(Image credit: Huawei)

The Huawei Mate X is the most expensive foldable phone in the world at $2,400 a pop. It will also be the most expensive to repair, with the company charging $1,000 for a screen fix.

According to the tech blog Gizchina, the Chinese company announced the official price for Mate X repairs today. Hold onto your seats, friends, because this gets pretty nuts by the end of it:

  • Battery replacement: $40 
  • Battery cover replacement/repair: $51 
  • Rear camera replacement/repair: $99 
  • Motherboard replacement/repair: $509 
  • Screen replacement/repair: $1,000
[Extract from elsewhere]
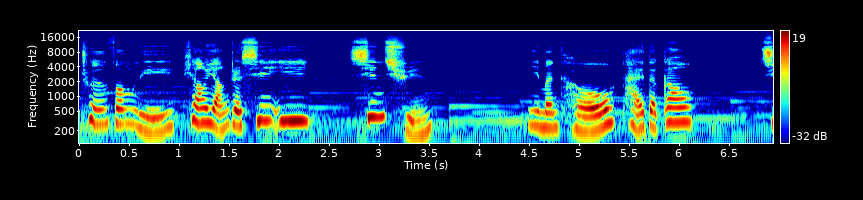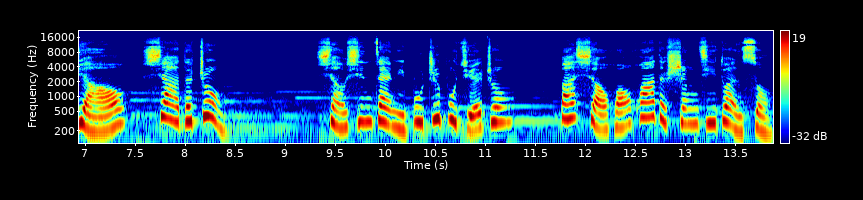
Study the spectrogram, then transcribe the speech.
春风里飘扬着新衣新裙，你们头抬得高，脚下得重，小心在你不知不觉中把小黄花的生机断送。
That’s quite a bit too much, even knowing that these foldable displays are expensive to make. Samsung, on the other hand, offers free screen replacements for any non-accidental problems and adds an extra warranty for its $1,980 Galaxy Fold: if you damage the display “any reason” you can get a repair or replacement for a reduced price, which is said to be around $200 to $250
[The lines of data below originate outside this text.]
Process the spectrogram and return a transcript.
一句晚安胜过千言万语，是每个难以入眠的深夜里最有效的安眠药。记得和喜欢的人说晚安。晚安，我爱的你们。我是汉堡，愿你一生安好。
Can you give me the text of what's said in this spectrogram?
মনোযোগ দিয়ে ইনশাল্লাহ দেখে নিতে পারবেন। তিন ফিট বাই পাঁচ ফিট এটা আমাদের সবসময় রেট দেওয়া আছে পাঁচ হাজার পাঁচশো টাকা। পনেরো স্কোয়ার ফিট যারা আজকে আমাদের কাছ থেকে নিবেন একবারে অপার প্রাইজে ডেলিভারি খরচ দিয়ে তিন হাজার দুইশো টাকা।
Another foldable with an acceptable out-of-warranty replacement cost is the Motorola Razr, which will cost just $250. That’s a great price if you consider that Apple charges $329 for the iPhone 11 Pro Max’s out-of-warranty screen replacement. Then again, the iPhone 11 Pro Max is more expensive to fix in every other department: $69 for a battery replacement and $599 for any other repair. A new fully loaded iPhone 11 Pro Max goes for $1,449.

We know that Samsung was forced to offer the extra discounted screen warranty after the Galaxy Fold’s screengate. The press coverage and the jokes about the Fold’s fragility were so intense that the Korean company had to go the extra mile to make potential buyers comfortable. Another reason is that, even with the fixes that supposedly prevent the foldable display troubles, Samsung may want to play it safe and avoid any further PR disasters.

Perhaps Huawei is so confident of its foldable display mechanism that the company feels fine about charging such a crazy amount of money for a fix. But I believe that, given the state of this nascent technology, it may be playing with fire.

Jesus Diaz

Jesus Diaz founded the new Sploid for Gawker Media after seven years working at Gizmodo, where he helmed the lost-in-a-bar iPhone 4 story and wrote old angry man rants, among other things. He's a creative director, screenwriter, and producer at The Magic Sauce, and currently writes for Fast Company and Tom's Guide.